I’ve been thinking about Shirley Jackson’s short story The Lottery, which was the starting point for the October 2021 Six Degrees of Separation. In particular, I’ve been thinking about the character Tessie, and what she represents for me. I found a few essays online analysing the story in relation to public reaction, symbolism, the purpose of ritual, even Marxist theory. I didn’t find anything about gender roles that satisfied me, though, so I decided to marshall my random thoughts on the subject here.Continue reading
Rating 2.5 stars
My seventh book for the 20 Books of Summer reading challenge is Susan Hill’s The Woman in Black. It’s the story of Arthur Kipps, a solicitor who recalls an encounter with a ghost in the early days of his career that brings tragedy to his life.
Rating 4 stars
famished is a collection of ultra short stories by Anna Vaught. The minimalist, modernist cover contains 17 baroque horror stories, all centred on food or eating, and influenced by writers from Angela Carter, Henry James and Edgar Allan Poe to F Scott Fitzgerald, William Faulkner and Carson McCullers.
These tales are strongly feminist, peopled by women who are taking control. The subtext is often ‘eat, or be eaten’. Continue reading
Rating 5 stars
Book 5 in my 10 Books of Summer reading challenge, a substitution in the original list.
I find it hard to believe that Boy Parts is Eliza Clark’s debut novel. It’s confident, fiercely funny and its chattiness belies the darkness at its heart.
Not since Chuck Pahlaniuk have I felt so delighted to be entertained by the vagaries of human nature. Not since James Kelman has a writer captured so well for me the hard edge of working class play and working class survival. Not since the translation of Virginie Despante’s Vernon Subutex trilogy into English have I been so pleased to meet a character that is so grotesquely charming.

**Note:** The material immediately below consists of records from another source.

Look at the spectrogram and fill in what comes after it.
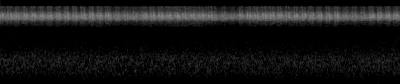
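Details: Stridulating male crickets produce a relentless high-pitched ringing trill, slightly pulsing in loudness, made by rubbing a wing edge across the comb-like teeth of the other wing. Nothing else is heard.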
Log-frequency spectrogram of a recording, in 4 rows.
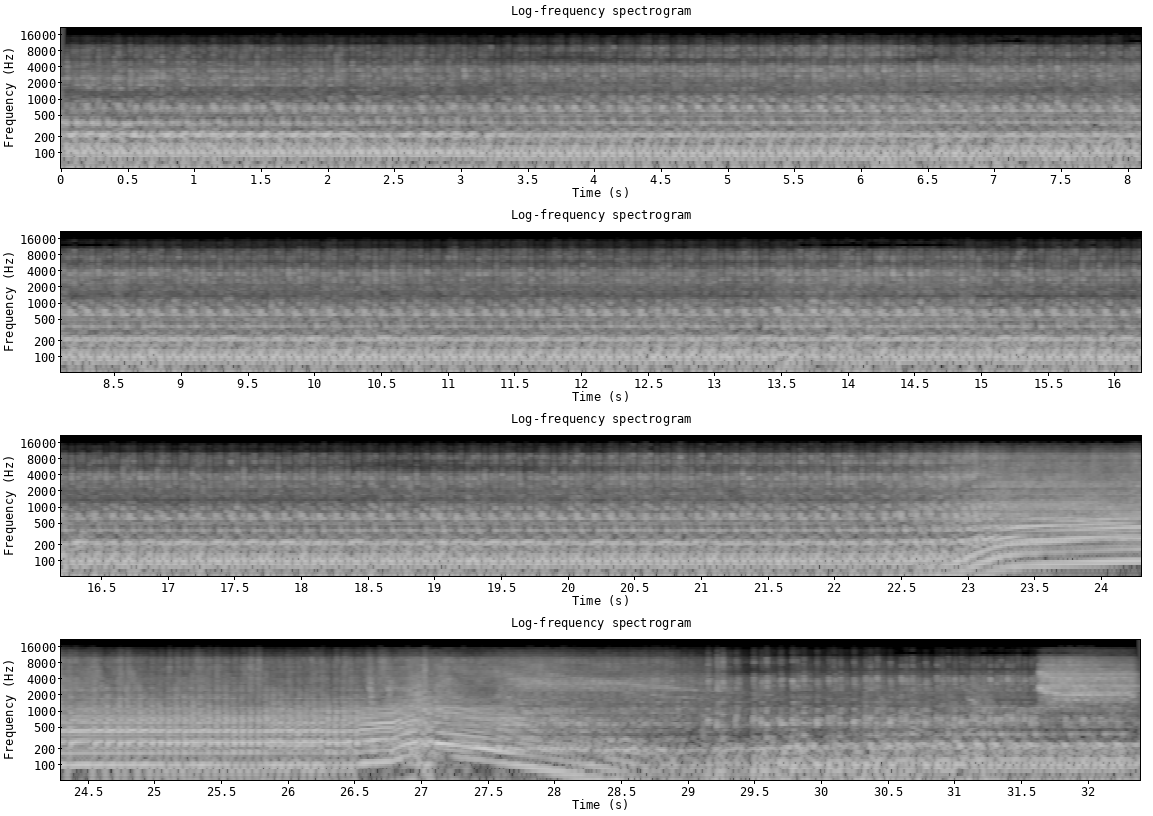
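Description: Twin-turbo big-block Chevy V8 in a C10 drag truck idling steadily, then revved up twice near the end, the pitch rising and falling back each time.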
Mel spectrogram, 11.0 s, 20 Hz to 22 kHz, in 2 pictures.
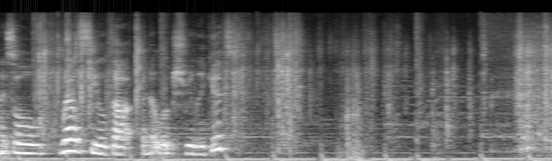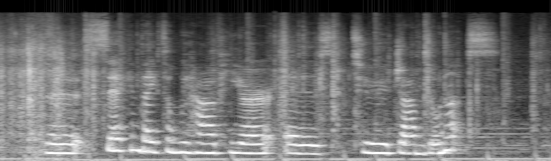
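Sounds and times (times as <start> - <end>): faint music: 0.0 - 11.0
food packaging rustling: 2.2 - 7.0, 7.7 - 11.0.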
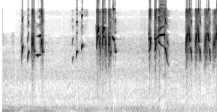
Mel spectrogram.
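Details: European goldfinch singing in short bursts of bright, high twittering notes and quick downslurred chirps, separated by brief pauses, with a low background hum.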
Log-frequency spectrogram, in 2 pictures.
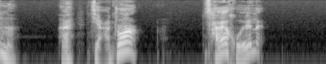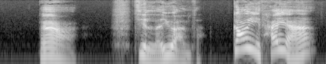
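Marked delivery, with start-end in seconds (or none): none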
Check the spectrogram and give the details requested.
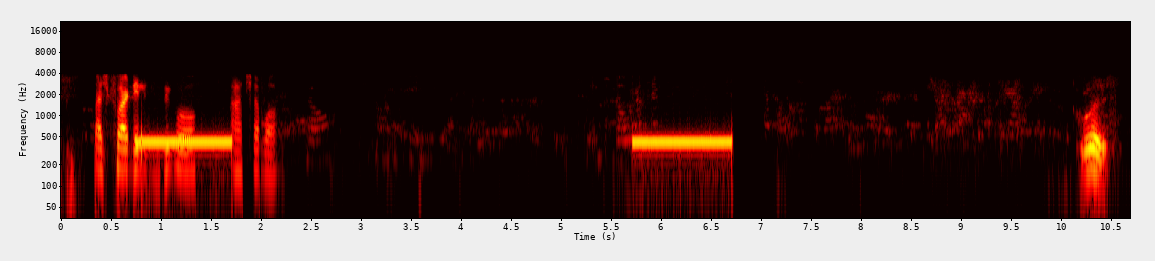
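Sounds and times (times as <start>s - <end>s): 
speech: 0.4s - 2.3s, 10.2s - 10.6s
loud steady telephone beep while calling another number: 0.7s - 1.8s, 5.7s - 6.7s.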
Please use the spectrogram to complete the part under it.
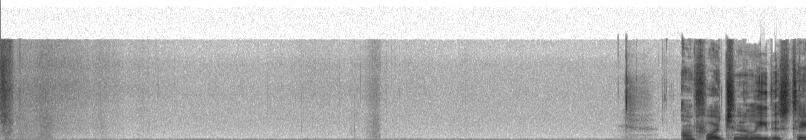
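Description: Small wooden sticks tap softly on cardboard.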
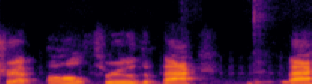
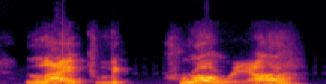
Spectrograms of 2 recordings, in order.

Continue reading
Rating 3 stars
This slim volume of short stories by poet and fiction writer Annabel Banks is one of my chosen books from my Influx Press subscription. It’s a challenging and entertaining read. There are moments of real discomfort mixed up with the laughs provoked by Banks’s ability to skewer human nature. Continue reading
Rating 4 stars
Angela Carter’s collection of re-imagined folk tales and fables presents tales originally told to the detriment of women as bold stories of female resilience and triumph. Inspired by, among others, Bluebeard, Red Riding Hood, Beauty and the Beast and Sleeping Beauty, Carter has her heroines rise up against their male oppressors and find freedom. Continue reading
Rating 5 stars
Fever Dream is a short, brilliant book. It’s hard to review without giving things away, but suffice to say that Samanta Schweblin has delivered a masterpiece in suspense writing and translator Megan McDowell has done a cracking job of putting the Spanish into English.